b. these things [1697 * dabar] [Strong: from 1696; a word; by implication, a matter (as spoken of) or thing; adverbially, a cause:--act, advice, affair, answer, X any such (thing), because of, book, business, care, case, cause, certain rate, + chronicles, commandment, X commune(-ication), + concern(-ing), + confer, counsel, + dearth, decree, deed, X disease, due, duty, effect, + eloquent, errand, (evil favoured-)ness, + glory, + harm, hurt, + iniquity, + judgment, language, + lying, manner, matter, message, (no) thing, oracle, X ought, X parts, + pertaining, + please, portion, + power, promise, provision, purpose, question, rate, reason, report, request, X (as hast) said, sake, saying, sentence, + sign, + so, some (uncleanness), somewhat to say, + song, speech, X spoken, talk, task, + that, X there done, thing (concerning), thought, + thus, tidings, what(-soever), + wherewith, which, word, work.]

c. that God [430 * ‘elohyim] [Strong: plural of 433; gods in the ordinary sense; but specifically used (in the plural thus, especially with the article) of the supreme God; occasionally applied by way of deference to magistrates; and sometimes as a superlative:--angels, X exceeding, God (gods)(-dess, -ly), X (very) great, judges, X mighty.]

d. did tempt [5254 * nacah] [Strong: a primitive root; to test; by implication, to attempt:--adventure, assay, prove, tempt, try.]

1). The same word is used in Psalm 26:2 and Exodus 16:4.

a). Psalm 26:2 Examine me, O LORD, and prove me; try my reins and my heart.

b). Exodus 16:4 Then said the LORD unto Moses, Behold, I will rain bread from heaven for you; and the people shall go out and gather a certain rate every day, that I may prove them, whether they will walk in my law, or no.

2). The Bible says that the devil is the tempter, not God.

a). Matthew 4:3 And when the tempter came to him, he said, If thou be the Son of God, command that these stones be made bread.

b). James 1:13 Let no man say when he is tempted, I am tempted of God: for God cannot be tempted with evil, neither tempteth he any man:

3. The conclusion is that God never tempts anyone. He proves them, because this is a proving ground for future responsibilities.
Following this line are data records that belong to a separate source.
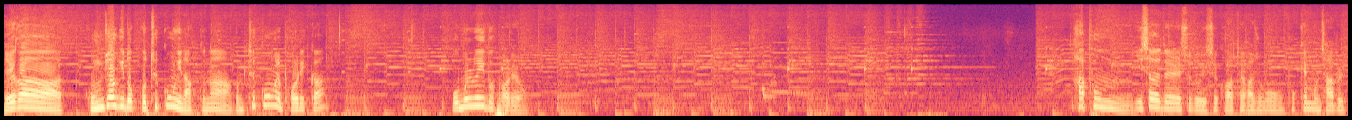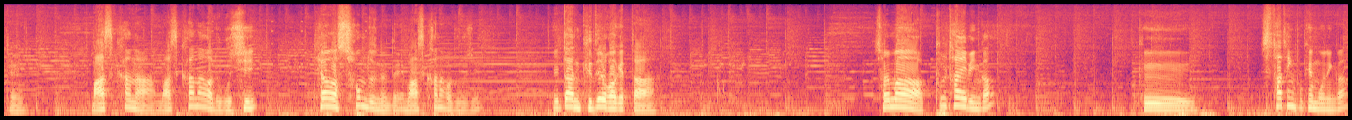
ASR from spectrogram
얘가 공격이 높고 특공이 낮구나 그럼 특공을 버릴까? 오물웨이브 버려 하품 있어야 될 수도 있을 것 같아가지고 포켓몬 잡을 때 마스카나 마스카나가 누구지? 태어나서 처음 듣는데 마스카나가 누구지? 일단 그대로 가겠다 설마 풀타입인가? 그 스타팅 포켓몬인가?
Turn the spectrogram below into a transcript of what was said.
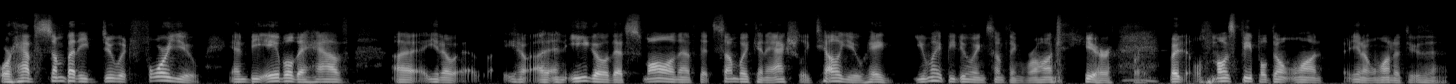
or have somebody do it for you and be able to have, uh, you know, you know, an ego that's small enough that somebody can actually tell you, hey, you might be doing something wrong here right. but most people don't want you know want to do that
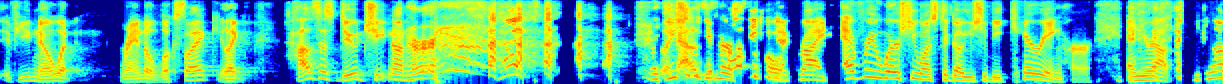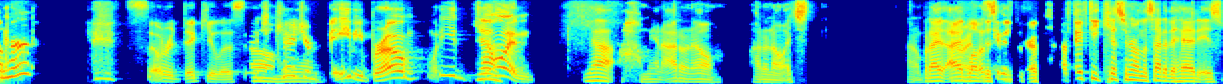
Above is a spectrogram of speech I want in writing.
if you know what Randall looks like, you're like, how's this dude cheating on her? right. Like, like you should be giving her a piggyback ride everywhere she wants to go. You should be carrying her, and you're out cheating on her so ridiculous. Oh, you carried man. your baby, bro. What are you yeah. doing? Yeah. Oh man, I don't know. I don't know. It's I don't know, but I, I right, love this picture. A 50 kissing her on the side of the head is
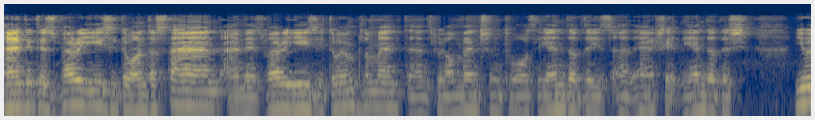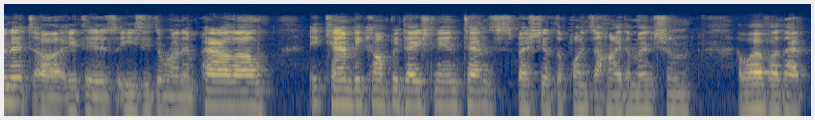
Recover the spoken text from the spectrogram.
And it is very easy to understand and it's very easy to implement. As we'll mention towards the end of these, uh, actually at the end of this unit, uh, it is easy to run in parallel. It can be computationally intense, especially if the points are high dimension. However, that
We must be found faithful now in order to be counted worthy for future responsibilities.

e. Abraham [85 * ‘Abraham] [Strong: contracted from 1 and an unused root (probably meaning to be populous); father of a multitude; Abraham, the later name of Abram:--Abraham.]

2. “…and said unto him, Abraham: and he said, Behold, here I am.”
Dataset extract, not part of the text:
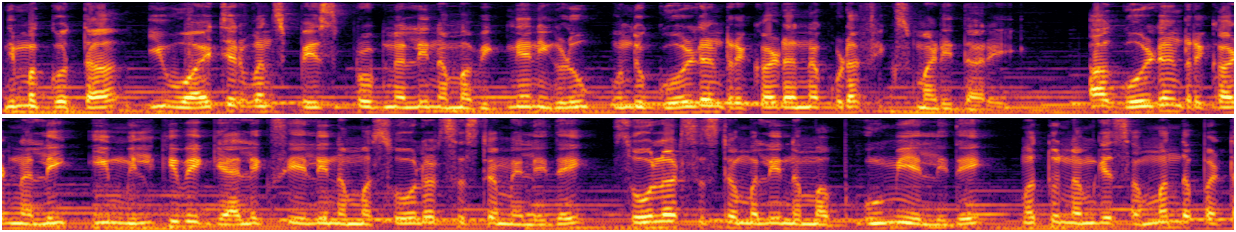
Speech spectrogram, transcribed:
ನಿಮಗ್ ಗೊತ್ತಾ, ಈ ವಾಯ್ಜರ್ ಒನ್ ಸ್ಪೇಸ್ ಪ್ರೋಬ್ನಲ್ಲಿ ನಮ್ಮ ವಿಜ್ಞಾನಿಗಳು ಒಂದು ಗೋಲ್ಡನ್ ರೆಕಾರ್ಡ್ ಅನ್ನ ಕೂಡ ಫಿಕ್ಸ್ ಮಾಡಿದ್ದಾರೆ. ಆ ಗೋಲ್ಡನ್ ರೆಕಾರ್ಡ್ನಲ್ಲಿ ಈ ಮಿಲ್ಕಿ ವೇ ಗ್ಯಾಲಕ್ಸಿಯಲ್ಲಿ ನಮ್ಮ ಸೋಲಾರ್ ಸಿಸ್ಟಮ್ ಎಲ್ಲಿದೆ? ಸೋಲಾರ್ ಸಿಸ್ಟಮ್ ಅಲ್ಲಿ ನಮ್ಮ ಭೂಮಿ ಎಲ್ಲಿದೆ? ಮತ್ತು ನಮಗೆ ಸಂಬಂಧಪಟ್ಟ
a. and said unto him [559 * ‘amar] [Strong: a primitive root; to say (used with great latitude):--answer, appoint, avouch, bid, boast self, call, certify, challenge, charge, + (at the, give) command(-ment), commune, consider, declare, demand, X desire, determine, X expressly, X indeed, X intend, name, X plainly, promise, publish, report, require, say, speak (against, of), X still, X suppose, talk, tell, term, X that is, X think, use (speech), utter, X verily, X yet.]

b. Abraham [85 * ‘Abraham] [Strong: contracted from 1 and an unused root (probably meaning to be populous); father of a multitude; Abraham, the later name of Abram:--Abraham.]
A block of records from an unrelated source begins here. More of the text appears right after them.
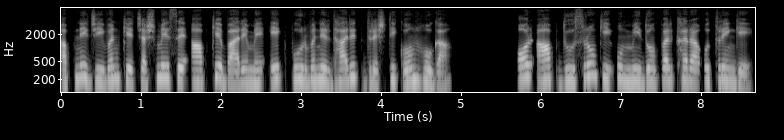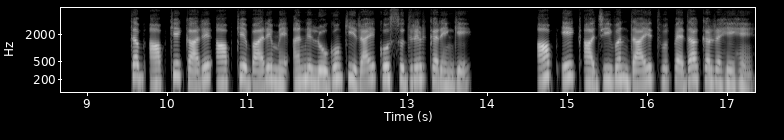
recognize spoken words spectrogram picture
अपने जीवन के चश्मे से आपके बारे में एक पूर्व निर्धारित दृष्टिकोण होगा। और आप दूसरों की उम्मीदों पर खरा उतरेंगे। तब आपके कार्य आपके बारे में अन्य लोगों की राय को सुदृढ़ करेंगे। आप एक आजीवन दायित्व पैदा कर रहे हैं।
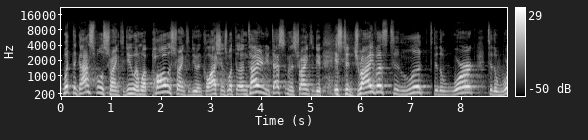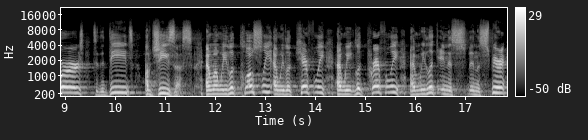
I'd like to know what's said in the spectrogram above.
what the gospel is trying to do, and what Paul is trying to do in Colossians, what the entire New Testament is trying to do, is to drive us to look to the work, to the words, to the deeds of Jesus. And when we look closely and we look carefully and we look prayerfully and we look in the, in the Spirit,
c. and he said [559 * ‘amar] See “and said to him” above.